In one week, the holiday chaos begins. Christmas markets are being set up in Germany. Women are playing a little Christmas music when they think no one is around.
We’re pinning holiday ideas onto Pinterest. And I’m getting pretty excited about my mailbox, just like Tsh mentioned on Monday. It’s Christmas card season!
Svetlana Alliluveya (aka Lana Peters) described our tradition perfectly when she said:
“One good thing about not seeing you is that I can write you letters.”
I’ve got some ideas for sending Christmas cards that I want to share with you. I also have some tips for what to do with all those holiday cards when January rolls into town.
First up: ideas for sending cards
1. Make it matter.
A few Christmases ago when I was living in Berlin, Germany, I received a holiday card from some friends. I was pretty excited as I tore open the envelope on my way up the stairs to my apartment. Then I froze.
They didn’t pause to sign their names. They just printed off a sheet of labels that said “Merry Christmas from Jack and Jill” and stuck one in the card.
We have this societal expectation that everyone must send cards. You don’t have to. Some years, life is too busy. The people who care about you get that you have your hands full. Skip cards this season if you need to. But when you do send them, make them matter.
Add a personal note. Pass the card around the table for everyone to sign. Add some x’s and o’s.
2. Send fun photos.
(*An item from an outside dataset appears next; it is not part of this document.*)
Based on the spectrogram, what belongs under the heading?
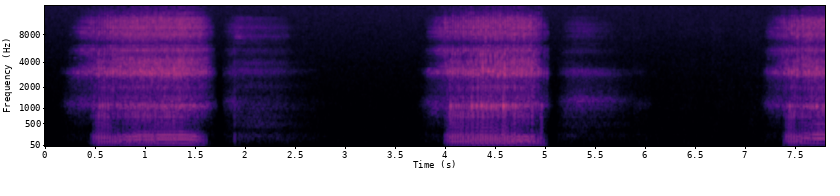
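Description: Loud rattling snores on each breath in, with softer breath out, about 17 breaths a minute; regular snoring.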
When I was young, one of my aunts always tucked a traditional family photo in the holiday cards she sent like everybody else. What was unique was that she also took the time to add a photo of my cousins and me camping, eating ice cream, driving go-carts – something fun from that year.
That gesture is even bigger these days as most of us take hundreds of photographs and store them on our computers. We rarely get prints of any of our photos.
I make it a regular habit to send fun photos with the letters and Christmas cards I write (like the photo above!). You’d be surprised how many of these photos end up on bedroom mirrors, bulletin boards, and refrigerators… places where professional photos of each other’s families never end up.
Second: ideas for saving cards
Johann Wolfgang von Goethe wrote, “Letters are among the most significant memorial a person can leave behind them.”
It’s true. Last year, I shared a slew of ideas with you on how to repurpose cards. Today, let’s talk about the cards you want to keep.
1. Leave cards as they are, but repurpose them into something new.
What on earth do I mean by that? Let Sara from the simple living blog, Go Gingham, show you:
Photo by Sara Tetreault
This bundle of old Christmas cards belonged to Sara’s great grandmother, Clara. Clara collected the sentiments from her family and friends and tied them with string. On the blank portion of each card, she wrote her most-used recipes. There’s everything from lotion to pickles.
Now it’s a family heirloom of holiday stories and recipes.
(Oh! And lest you say card collecting is a waste, here’s an incredible story: if Sara hadn’t blogged about this collection of cards, we never would have known: we’re second cousins. Clara is my great grandmother, too.)
2. Hang onto cards from an incredible friend, then return them.
About eight years ago, my grandma’s best friend from college was moving to a retirement center. She sent my grandma a zipped plastic bag of about forty cards that my grandma had written to her over the years.
Who would have thought to keep such a collection? It’s one of the greatest gifts my grandma or any of us could have received.
I got to read about my dad’s first Christmas from my grandma’s perspective!
Now I encourage you to keep all the warm notes from a few good friends, too. Don’t tell them. Then one day, mail those letters back.
3. Put cards in a book.
The third way my extended family celebrates handwritten cards we’ve received is in journals like this one from Gadanke:
Photo by Katie Clemons
What good are the cards that tell the stories and celebrate the milestones of our lives if they are in a shoebox under the bed? I think we need them out where we can flip through them and celebrate all the stories of people who have touched us.
I keep this journal on the bookcase near my bed and add a card or two every so often. I have an old postcard from my brother asking for more candy at Scout camp. There are encouraging cards my mom sent while I was away at college. There are notes from new friends and old. And to tie in with Christmas, there are plenty of those cards, too… including one from the big red guy himself.
Otherwise, where would those cards go? In the trash? In a shoebox in the back of the closet?
This season, I challenge you to add a little extra heart into your holiday cards – the ones you send and the ones you receive. You just never know how your notes will touch people for years to come.
Will you be sending holiday cards this season?